My reading of the comic is also different... With (or in spite of) all this dubious help, he just bought a shiny new cable in step 4! Mathmannix (talk) 11:22, 4 August 2023 (UTC)

There is some controversy over "flake" vs "fake", see for example. I learned "fake," the comic uses "flake." IDK.

Methods explained[edit]

The over-over(quarter turn twist)

The over-under

Chain technique

See also "Knotting probability of a shaken ball-chain" 10:08, 3 August 2023 (UTC)

White Hat presents the well-coiled cable[edit]

“Neatly coiled!” doesn’t look like a speech bubble, but more like an annotation bubble—it uses an arrow instead of a simple line. Thus it is not a “White Hat presents”, but the final step in this tutorial.-- 08:40, 4 August 2023 (UTC)

White Hat is still presenting it, even if he's not saying anything while doing so. And the transcript doesn't present it as speech by White Hat. 11:10, 4 August 2023 (UTC)

Missed the joke[edit]

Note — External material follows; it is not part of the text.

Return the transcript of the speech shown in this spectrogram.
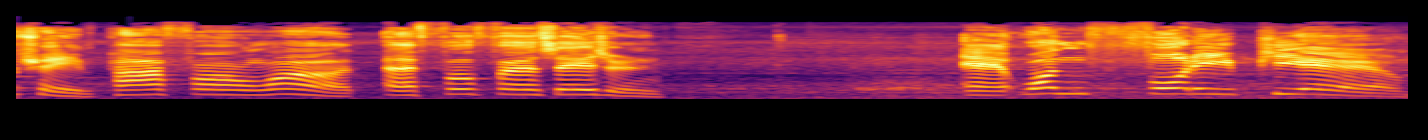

I feel like people missed the joke on this, which is the proper way to coil a cable is to say you need to buy a new cable due to kinks, and you will have multiple people tell you how you are coiling your cable wrong, while coiling it for you. Thus cable coiled.

As an A/V technician, often in 'amateur'/volunteer environments, this seems to be somewhat of a rite of passage. Commonly, either 1) a new teammember will wrap a cable in such a way I would find improper to leave like that for the next person to find, or 2) a visitor is willing to help teardown. Either case results in 'the conversation' where the technician gives some instruction and guidance. Aronb (talk) 20:26, 9 August 2023 (UTC)